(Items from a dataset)
______
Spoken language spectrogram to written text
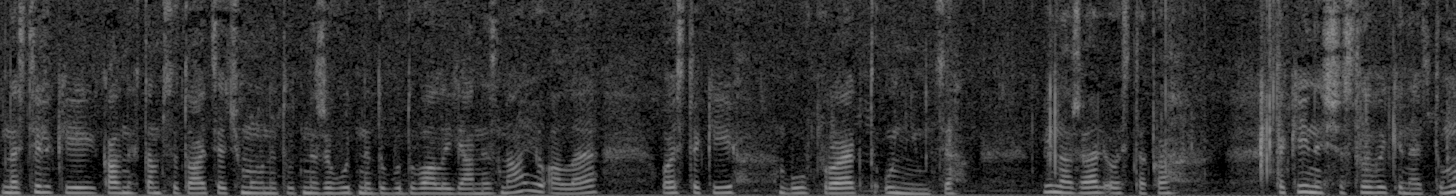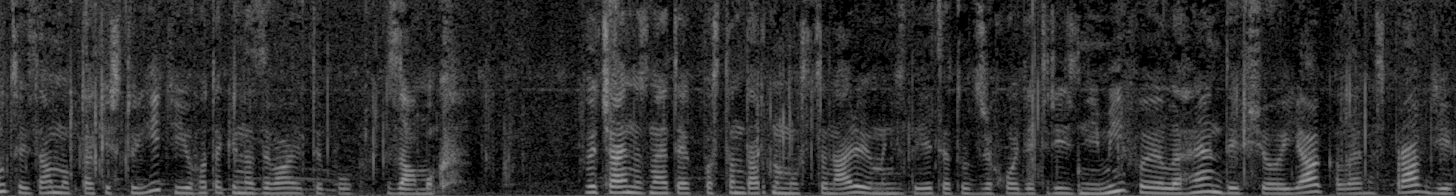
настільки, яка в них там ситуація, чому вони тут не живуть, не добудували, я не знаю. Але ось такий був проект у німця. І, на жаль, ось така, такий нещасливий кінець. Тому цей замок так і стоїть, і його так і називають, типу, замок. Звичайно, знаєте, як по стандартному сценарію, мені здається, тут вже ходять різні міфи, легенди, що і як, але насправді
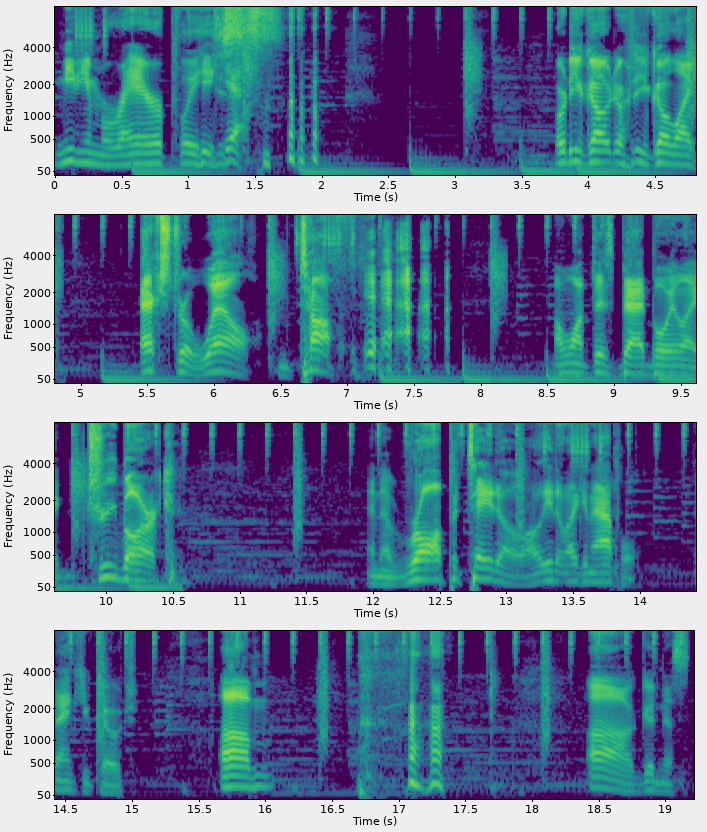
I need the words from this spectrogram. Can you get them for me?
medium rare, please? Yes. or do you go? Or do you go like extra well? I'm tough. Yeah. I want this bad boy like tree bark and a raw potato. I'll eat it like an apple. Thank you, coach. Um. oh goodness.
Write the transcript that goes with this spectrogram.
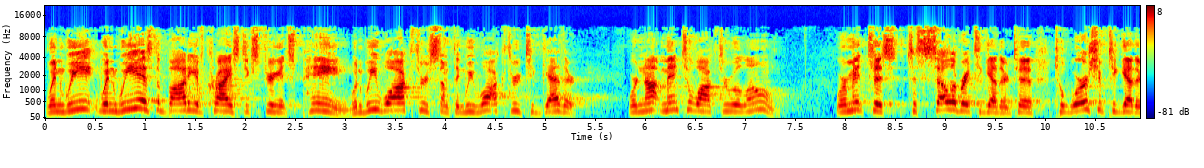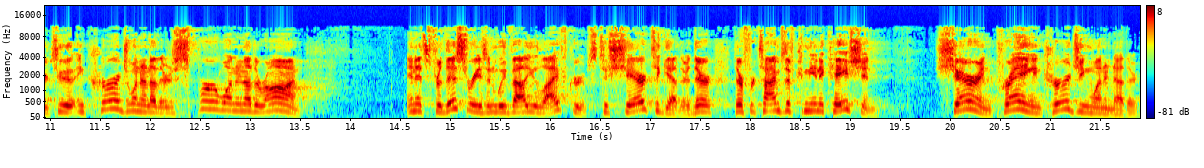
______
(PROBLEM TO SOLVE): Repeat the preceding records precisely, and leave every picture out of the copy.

(SOLUTION FOR THIS EXERCISE):
Spoken language spectrogram to written text
настільки, яка в них там ситуація, чому вони тут не живуть, не добудували, я не знаю. Але ось такий був проект у німця. І, на жаль, ось така, такий нещасливий кінець. Тому цей замок так і стоїть, і його так і називають, типу, замок. Звичайно, знаєте, як по стандартному сценарію, мені здається, тут вже ходять різні міфи, легенди, що і як, але насправді
I need the words from this spectrogram. Can you get them for me?
medium rare, please? Yes. or do you go? Or do you go like extra well? I'm tough. Yeah. I want this bad boy like tree bark and a raw potato. I'll eat it like an apple. Thank you, coach. Um. oh goodness.
Write the transcript that goes with this spectrogram.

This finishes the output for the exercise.